Insurgent group joins Al Qaeda’s Syria wing

Insurgent group pledges allegiance to al Qaeda’s Syria wing Nusra Front

Photo by: Reuters
Photo by: Reuters

Members of Al Qaeda's Nusra Front as they drive in a convoy touring villages, which they seized control of from Syrian rebel factions, in the southern countryside of Idlib on December 2, 2014

Jaish al Muhajireen wal Ansar (JMWA), an insurgent group fighting in Syria, has sworn allegiance to Al Qaeda’s Syria wing Nusra Front, a group observing the war reported on Wednesday.

The insurgent group, comprised of around 1,500 Chechen, Uzbek and Tajik militants, has long fought beside the Nusra Front and other Al Qaeda-linked organisations in Syria.

The Syrian Observatory for Human Rights (SOHR) said that the group made the pledge in a statement distributed by its supporters.

In June, the leader of the group, Salahuddin Shishani and his deputy were removed from their posts. The decision to officially join Nusra Front came months after a overhaul over the group’s leadership. The pledge is a boost for Nusra Front against its rival ISIS, which has seized a large territory in Syria and Iraq.

Al Qaeda and its allies have been fighting both ISIS and the Syrian regime leader Bashar al Assad's regime in the northern Syrian city of Aleppo. Jaish al Muhajireen wal Ansar could help take control of Aleppo, for which Nusra Front and ISIS have been fighting each other.

In the beginning of Syria’s civil war, Nusra Front, loyal to the successors of Osama bin Laden, and ISIS fought together against the Syrian army and its allies. However, the groups fought each other since a split in 2013, particularly because the two groups' leaders began to struggle for power.

Rivalry between Nusra Front and ISIS in Syria influenced the evolution of Jaish al Muhajireen wal Ansar. The group was founded by Omar al Shishani, a Chechen leader who joined ISIS in 2013.

The group was listed as a terrorist organisation by the US State Department in September 2014. At the time, the State Department described it as “a Chechen-led terrorist organization based in Syria that consists primarily of foreign fighters.”

Nusra Front’s leader reported in June his group was comprised of around 30 percent foreign fighters including Europeans, mostly Asians, Russians and Chechens.

Russia reportedly deploys drones and fighter jets in Syria. It has been boosting its presence in the coastal governorates of Latakia and Tartus since earlier this month, where they began to work on expanding their only naval repair base in the eastern Mediterranean as well as reportedly building an airstrip near the Bassel al Assad military airport.

While speculation circulates the media on the nature of deployment, Russia insists it is only honouring previous pledges made to Bashar al Assad’s embattled regime forces to help combat ISIS militants in the country.  
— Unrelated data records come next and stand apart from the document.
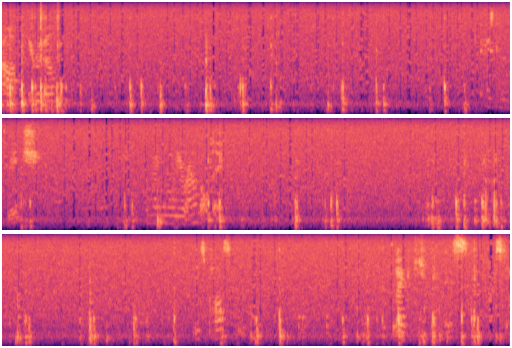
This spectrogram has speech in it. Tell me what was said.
Oh, here we go. Guys, can I bridge? Or am I gonna wait around all day? It's possible that I could just bring this instead.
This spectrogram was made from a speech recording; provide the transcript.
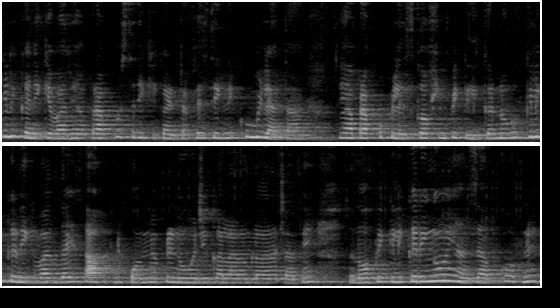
क्लिक करने के बाद यहाँ पर आपको इस तरीके का इंटरफेस देखने को मिल है तो यहाँ पर आपको प्लेस के ऑप्शन पे क्लिक करना होगा। क्लिक करने के बाद गाइस आप अपने फ़ोन में अपने नौ बजे का अलार्म लगाना चाहते हैं तो नौ पे क्लिक करेंगे और यहाँ से आपको अपने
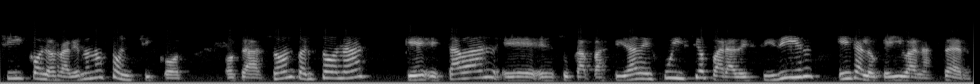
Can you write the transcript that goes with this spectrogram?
chicos, los rabios, no, son chicos. O sea, son personas que estaban eh, en su capacidad de juicio para decidir qué era lo que iban a hacer.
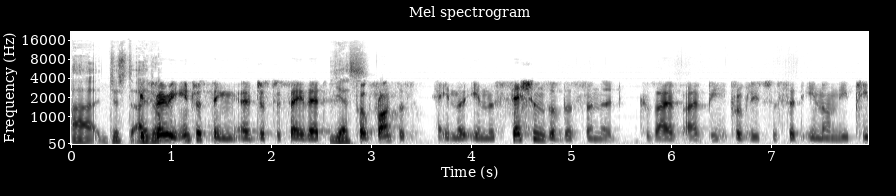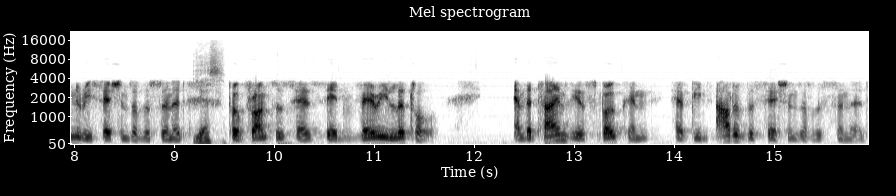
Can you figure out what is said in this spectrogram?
uh, just It's very interesting, uh, just to say that Yes. Pope Francis, in the in the sessions of the synod, because I've I've been privileged to sit in on the plenary sessions of the synod. Yes. Pope Francis has said very little, and the times he has spoken have been out of the sessions of the synod.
According to US officials speaking to CNN, Russia has already deployed 25 fighter jets, 15 helicopters, nine tanks, three surface-to-air missile systems and around 500 military personnel in Syria. However, Russian reports have put the number of Russian military personnel in Syria closer to 1,700.

The Syrian civil war started in March 2011 and has so far resulted in the deaths of over 240,000 people and displaced millions internally and internationally to neighbouring countries

TRTWorld and agencies